▶ [Input]:

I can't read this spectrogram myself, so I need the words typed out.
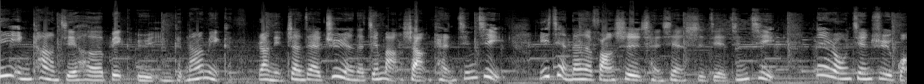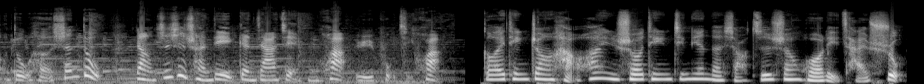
B Income 结合 Big 与 Economic，让你站在巨人的肩膀上看经济，以简单的方式呈现世界经济，内容兼具广度和深度，让知识传递更加简明化与普及化。各位听众好，欢迎收听今天的小资生活理财树。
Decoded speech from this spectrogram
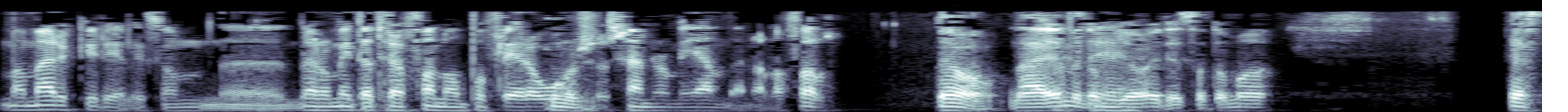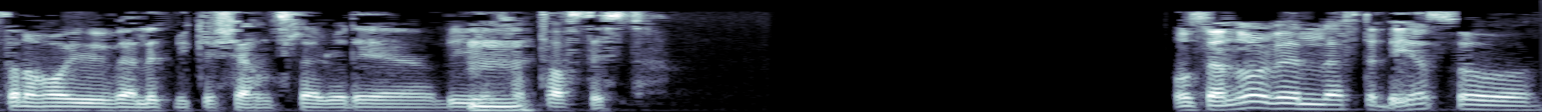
man märker det liksom. eh, När de inte har träffat någon på flera år Mm. så känner de igen den i alla fall. Ja, nej men de gör ju det så att de har Hästarna har ju väldigt mycket känslor och det, det är ju Mm. fantastiskt. Och sen har väl efter det så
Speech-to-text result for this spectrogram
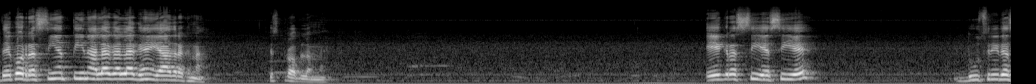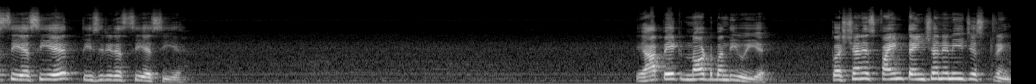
देखो रस्सियां तीन अलग अलग हैं याद रखना इस प्रॉब्लम में एक रस्सी ऐसी है दूसरी रस्सी ऐसी है तीसरी रस्सी ऐसी है यहां पे एक नॉट बंधी हुई है question is find tension in each string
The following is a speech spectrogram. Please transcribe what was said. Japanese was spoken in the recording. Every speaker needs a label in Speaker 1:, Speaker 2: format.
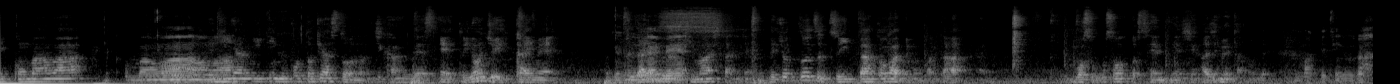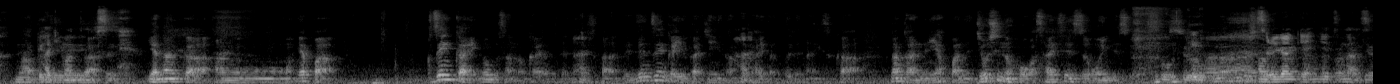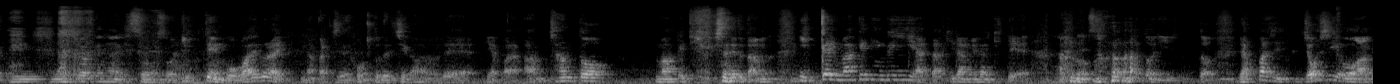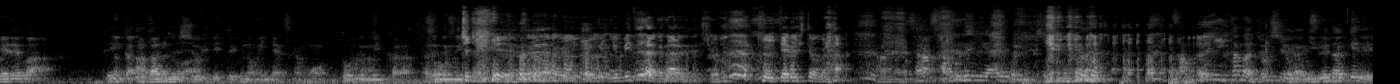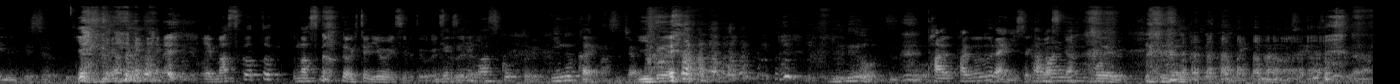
Speaker 1: はい、こんばんは。
Speaker 2: こんばん
Speaker 1: エ
Speaker 2: は。
Speaker 1: ンジニアミーティングポッドキャストの時間です。えっ、と41回目。
Speaker 2: 41
Speaker 1: だいぶ来ましたね。でちょっとずつツイッターとかでもまたボソボソっと宣伝し始めたので、
Speaker 2: マーケティングが
Speaker 1: マーケティ
Speaker 2: 始ま
Speaker 1: ングが
Speaker 2: りますね。
Speaker 1: いやなんかあのーやっぱ前回ノブさんの回だったじゃないですか。で前々回ゆかちんさんの回だったじゃないですか。なんかねやっぱね女子の方が再生数多いんですよ。
Speaker 3: そうっすよ。
Speaker 2: それが現実なんですね
Speaker 3: 申し訳ないです
Speaker 1: そうそう1.5倍ぐらいなんかデフォルトで違うのでやっぱあのちゃんとマーケティングしないとダメだ一回マーケティングいいやって諦めが来てあのその後にちょっとやっぱり女子を上げればなんか上がるのは
Speaker 3: 女子を入れていくのがいいんじゃないですか。もうどうでもいいから。誰でもいい。
Speaker 2: ちょ。っとそれなんか呼び呼びづらくなるでしょ。聞いてる人が。
Speaker 1: あのさサムネにやればいいんでしょサムネにただ女子を
Speaker 3: いるだけでいいんですよ
Speaker 2: えマスコットマスコットを一人用意するってことですか？
Speaker 3: 逆にマスコットよ。犬飼いますじゃあ。
Speaker 2: 犬。
Speaker 3: 犬をずっと。
Speaker 2: パパグぐらいにしとき
Speaker 3: たまに
Speaker 2: ますか
Speaker 3: 吠える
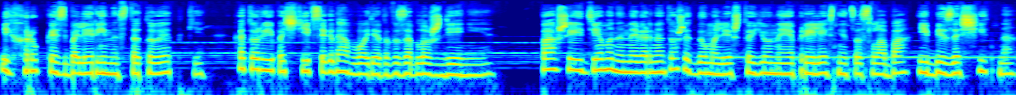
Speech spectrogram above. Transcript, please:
и хрупкость балерины-статуэтки, которые почти всегда вводят в заблуждение. Павшие демоны, наверное, тоже думали, что юная прелестница слаба и беззащитна,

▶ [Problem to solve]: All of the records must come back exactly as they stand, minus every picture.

▶ [Response to the exercise]:
I can't read this spectrogram myself, so I need the words typed out.
B Income 结合 Big 与 Economic，让你站在巨人的肩膀上看经济，以简单的方式呈现世界经济，内容兼具广度和深度，让知识传递更加简明化与普及化。各位听众好，欢迎收听今天的小资生活理财树。
Decoded speech from this spectrogram
man märker det liksom. eh, När de inte har träffat någon på flera år Mm. så känner de igen den i alla fall. Ja, nej men de gör ju det så att de har Hästarna har ju väldigt mycket känslor och det, det är ju Mm. fantastiskt. Och sen har väl efter det så
Speech-to-text result for this spectrogram
देखो रस्सियां तीन अलग अलग हैं याद रखना इस प्रॉब्लम में एक रस्सी ऐसी है दूसरी रस्सी ऐसी है तीसरी रस्सी ऐसी है यहां पे एक नॉट बंधी हुई है question is find tension in each string
The following is a speech spectrogram. Please transcribe what was said. Japanese was spoken in the recording. Every speaker needs a label in Speaker 1:, Speaker 2: format.
Speaker 1: はい、こんばんは。
Speaker 2: こんばん
Speaker 1: エ
Speaker 2: は。
Speaker 1: ンジニアミーティングポッドキャストの時間です。えっ、と41回目。
Speaker 2: 41
Speaker 1: だいぶ来ましたね。でちょっとずつツイッターとかでもまたボソボソっと宣伝し始めたので、
Speaker 2: マーケティングが
Speaker 1: マーケティ
Speaker 2: 始ま
Speaker 1: ングが
Speaker 2: りますね。
Speaker 1: いやなんかあのーやっぱ前回ノブさんの回だったじゃないですか。で前々回ゆかちんさんの回だったじゃないですか。なんかねやっぱね女子の方が再生数多いんですよ。
Speaker 3: そうっすよ。
Speaker 2: それが現実なんですね
Speaker 3: 申し訳ないです
Speaker 1: そうそう1.5倍ぐらいなんかデフォルトで違うのでやっぱあのちゃんとマーケティングしないとダメだ一回マーケティングいいやって諦めが来てあのその後にちょっとやっぱり女子を上げればなんか上がるのは
Speaker 3: 女子を入れていくのがいいんじゃないですか。もうどうでもいいから。誰でもいい。
Speaker 2: ちょ。っとそれなんか呼び呼びづらくなるでしょ。聞いてる人が。
Speaker 1: あのさサムネにやればいいんでしょサムネにただ女子を
Speaker 3: いるだけでいいんですよ
Speaker 2: えマスコットマスコットを一人用意するってことですか？
Speaker 3: 逆にマスコットよ。犬飼いますじゃあ。
Speaker 2: 犬。
Speaker 3: 犬をずっと。
Speaker 2: パパグぐらいにしとき
Speaker 3: たまに
Speaker 2: ますか
Speaker 3: 吠える
Speech spectrogram above. Transcript, please:
и хрупкость балерины-статуэтки, которые почти всегда вводят в заблуждение. Павшие демоны, наверное, тоже думали, что юная прелестница слаба и беззащитна,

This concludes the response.